They say, “Well, who can get in?” And Jesus says, “With God all things are possible.” 

So, there is the opportunity for us to overcome this huge trial we have of being rich, of living in the richest country on the face of the earth and in the history of mankind. But we have the opportunity to overcome that because with God everything is possible. We can do this. 

And we can live by faith even though we have this appearance that we have all this other stuff to rely on, we can do it because we have this resurrection power of Jesus living in us.

What awaits those who love him

Well, when we’ve been approved, we’ll receive the crown of life which God has promised to those who love him.

This word love, agape is in James a handful of times. And it speaks of loving God and it speaks of loving our neighbor. But the place I want to go to is 1 Corinthians 2:9, which is just a fantastic verse. It’s one I really love. And it says this:

 But as it is written: Now this is actually a quote of the Old Testament, so this is nothing new.

“Eye has not seen, nor ear heard,

Nor have entered into the heart of man

The things which God has prepared for those who love Him.”

But God has revealed them to us through His Spirit.

So, if we try to use logic and description to say, “Here’s how phenomenal it’s going to be,” if we live this soldier life, if we live this hardworking farmer life, if we live the AWANA life, approved and not ashamed, if we live the athlete-training life, which is difficult, right? Because you’ve got all these difficulties, and you have to push through the difficulties with faith. It’s very difficult to do.

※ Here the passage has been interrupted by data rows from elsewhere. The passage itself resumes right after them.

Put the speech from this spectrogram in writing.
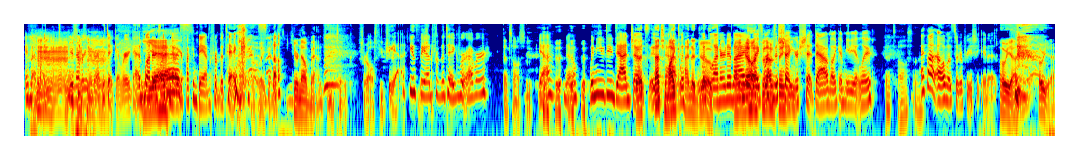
And I'm like, hmm. You're never gonna drive the tank ever again. Leonard's like, No, you're fucking banned from the tank. Oh my So, goodness. You're now banned from the tank for all future. Yeah, he's banned from the tank forever. That's awesome. Yeah, no. When you do dad That's- jokes, in that's my chat with- kinda with. Leonard and I I, know, like we're gonna shut your shit down like immediately. That's awesome. I thought Elmas would appreciate it. Oh yeah. Oh yeah.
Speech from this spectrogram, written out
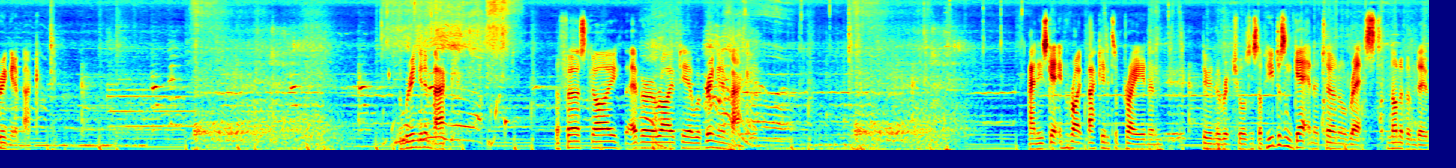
Bringing it back. We're bringing him back. The first guy that ever arrived here, we're bringing him back. And he's getting right back into praying and doing the rituals and stuff. He doesn't get an eternal rest. None of them do.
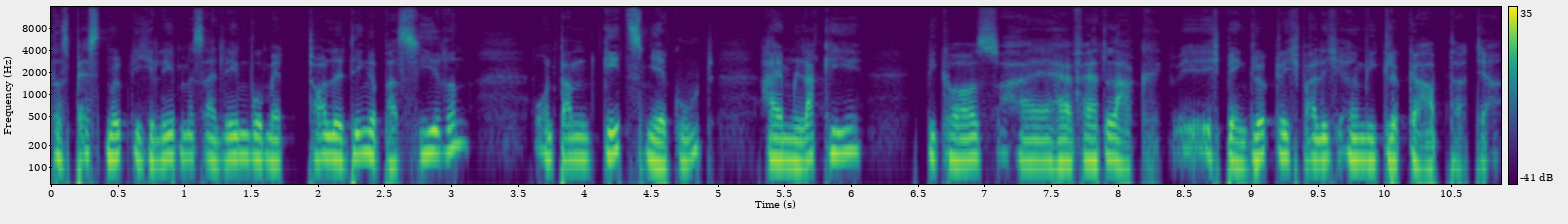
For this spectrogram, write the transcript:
das bestmögliche Leben ist ein Leben, wo mir tolle Dinge passieren und dann geht's mir gut. I'm lucky because I have had luck. Ich bin glücklich, weil ich irgendwie Glück gehabt hat, ja.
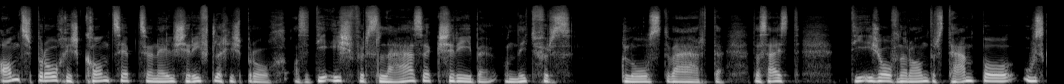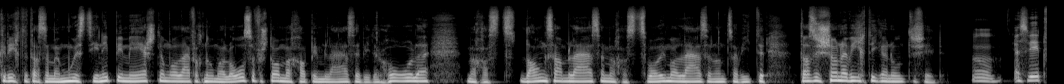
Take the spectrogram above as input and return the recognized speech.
Amtssprache ist konzeptionell schriftliche Sprache. Also die ist fürs Lesen geschrieben und nicht fürs gelost werden. Das heißt, die ist auf ein anderes Tempo ausgerichtet. Also man muss sie nicht beim ersten Mal einfach nur mal hören verstehen. Man kann beim Lesen wiederholen, man kann es langsam lesen, man kann es zweimal lesen und so weiter. Das ist schon ein wichtiger Unterschied. Mm. Es wird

If we do these things, there’s no way that we can comprehend a description of what’s in store for us. We can’t even comprehend it. Maybe we can have some analogies or something, but we can’t comprehend that.

The Spirit of God can give us some internal hints and reveal to us how wonderful it is; but we can’t really describe it. 

The best I can do is the Biltmore. That’s my mental image of the mansions that are laid up for us. 

The Biltmore is a Cornelius Vanderbilt house in Asheville, North Carolina. It’s 180,000 square feet or something like that. And it was just built for hospitality. The whole thing is just so they could receive guests and make the guests have the experience of their life. 

And I think that kind of fits what the scripture says. Be shrewd in giving things to people who can’t pay you back in this life so they’ll invite you to their eternal homes. 

You think, well, if an invitation is that worth getting, then it must be really some kind of party they’re going to be throwing up there in some kind of houses! That’s kind of the best I can do.

But, that, obviously, based on this verse, is woefully inadequate because we can’t even think. We can’t even comprehend what’s going to be available for those who love him. And this comes because we endure temptation. The things the evil one puts in our place where he wants us to fall. Where does he want us to fall? He wants us to fall into the wisdom of the world.